The celebrated writer Ngugi wa Thiong’o was a friend of Mugo’s as well as a subject of study. Together they wrote a play in 1974, The Trial of Dedan Kimathi, touching on issues such as the struggle for independence and authoritarianism and making visible their opposition to the regime of President Daniel Arap Moi. It was her denunciation of human rights abuses during the Moi dictatorship that put her in the crosshairs of the regime, which harassed, arrested and interrogated her.

In 1980, she became the first woman in the country to assume the responsibilities inherent in being dean of a university faculty, holding the position in the Faculty of Arts at the University of Nairobi. Her fierce criticism of the government resulted in her leaving her post and going into exile in 1982. Stripped of her Kenyan citizenship, she was branded an incendiary by the Moi regime for her advocacy of justice and her denunciation of human rights violations. She fled to Zimbabwe with her two daughters, which became her new home, where she was accepted as a citizen and where she became a teacher. At the University of Zimbabwe, she coincided with another vital, political and cultural reference point, the Ghanaian Ama Ata Aidoo, who died on 31 May and whom she considered her inspiration and mentor.
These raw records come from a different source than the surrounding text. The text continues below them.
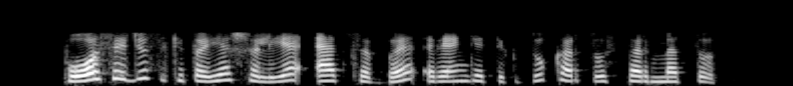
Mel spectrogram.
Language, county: Lithuanian, Vilnius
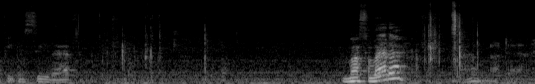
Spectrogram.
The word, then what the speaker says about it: muffuletta: Alexa, how do you pronounce m u f f u l e t t a?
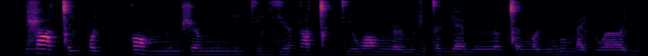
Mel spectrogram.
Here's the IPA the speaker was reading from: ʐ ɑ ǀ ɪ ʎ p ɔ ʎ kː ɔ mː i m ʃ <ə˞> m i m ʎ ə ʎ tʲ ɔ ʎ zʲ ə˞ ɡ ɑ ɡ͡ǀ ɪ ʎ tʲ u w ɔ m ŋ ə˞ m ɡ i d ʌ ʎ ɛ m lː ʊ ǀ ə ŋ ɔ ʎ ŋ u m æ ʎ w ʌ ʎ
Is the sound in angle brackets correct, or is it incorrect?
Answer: correct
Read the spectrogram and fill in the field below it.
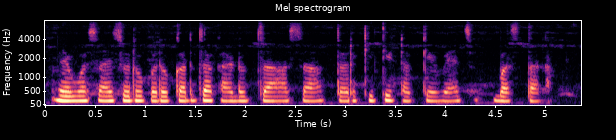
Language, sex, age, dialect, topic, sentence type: Marathi, male, 18-24, Southern Konkan, banking, question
Mugo, like Aidoo, contributed to Zimbabwean education: she was responsible for developing the country’s school curriculum.

The journal Eastern African Literary & Cultural Studies published a tribute to Professor Mugo on Twitter stating that she “lived as she wrote, without complexes”. “Today we mourn Professor Micere Githae Mugo, our mother in the world of letters, our teacher and our mentor,” it continued. “We have lost a giant, but the foundations she built for the (East) African literary community are very solid. Rest in peace, Prof. Mugo.” One of the authors with whom she shares the project Ellas (también) cuentan, coordinated by Federico Vivanco for Casa África, Yvonne A. Owuor, celebrated her as “one of our bravest, best and brightest stars, another of our great protecting trees; stylist of the word, prophet, poet, playwright, author, guardian of justice, creator of dreams, thinker, scholar, a beautiful mind (and heart)”. All these qualities were publicly endorsed in 2021, when the Royal African Society awarded her a lifetime achievement award.
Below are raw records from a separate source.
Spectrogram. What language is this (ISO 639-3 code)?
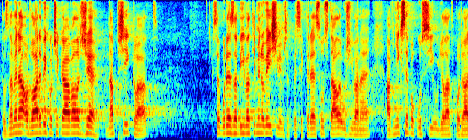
ces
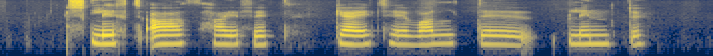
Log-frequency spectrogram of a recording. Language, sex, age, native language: Icelandic, female, 10, Icelandic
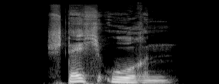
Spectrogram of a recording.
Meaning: plural of Stechuhr
- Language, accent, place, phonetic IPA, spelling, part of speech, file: German, Germany, Berlin, [ˈʃtɛçˌʔuːʁən], Stechuhren, noun, De-Stechuhren.ogg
Among her self-confessed literary references are Flora Nwapa, Grace Ogot, Chinua Achebe (who encouraged her to publish her first collections of poems) and Okot p’Bitek. She signed fifteen books, including two plays and three monographs, and edited several magazines. Her works include Disillusioned, also published in 1976, which describes the hypocrisy of religious cults, and the collection of poems Daughter of my peoples, sing!, which reflects her political and social, left-wing and feminist convictions. In 1998 she published My mother’s poem and other songs. She also completed a PhD in Letters at the University of Nairobi and received the Flora Nwapa Award for Excellence in Writing, the Faculty of Arts and Sciences Award for Excellence in Teaching at Master’s Level and the Mwalimu Julius Nyerere Award from the University of Dar es Salaam (Tanzania).
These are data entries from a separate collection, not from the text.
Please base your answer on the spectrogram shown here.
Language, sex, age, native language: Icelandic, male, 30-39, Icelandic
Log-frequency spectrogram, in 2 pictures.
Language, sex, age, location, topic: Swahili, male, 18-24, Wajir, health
On the social side, she has been a spokesperson for Amnesty International causes and was the founder and president of the Pan-African Community of Central New York, where she established volunteer programmes in two prisons. She also received the Distinguished Africanist Award from the African Studies Association of New York for her contribution to scholarship and the Nelson Mandela Leadership Award. Her works include political and philosophical texts such as African Orature and Human Rights (1991), The imperative of Utu/Ubuntu in Africana scholarship (2021) and Writing & Speaking from the Heart of My Mind. On the 50th anniversary of Kenya’s independence and birth in December 2013, she was honoured as an Elder with the Burning Spear.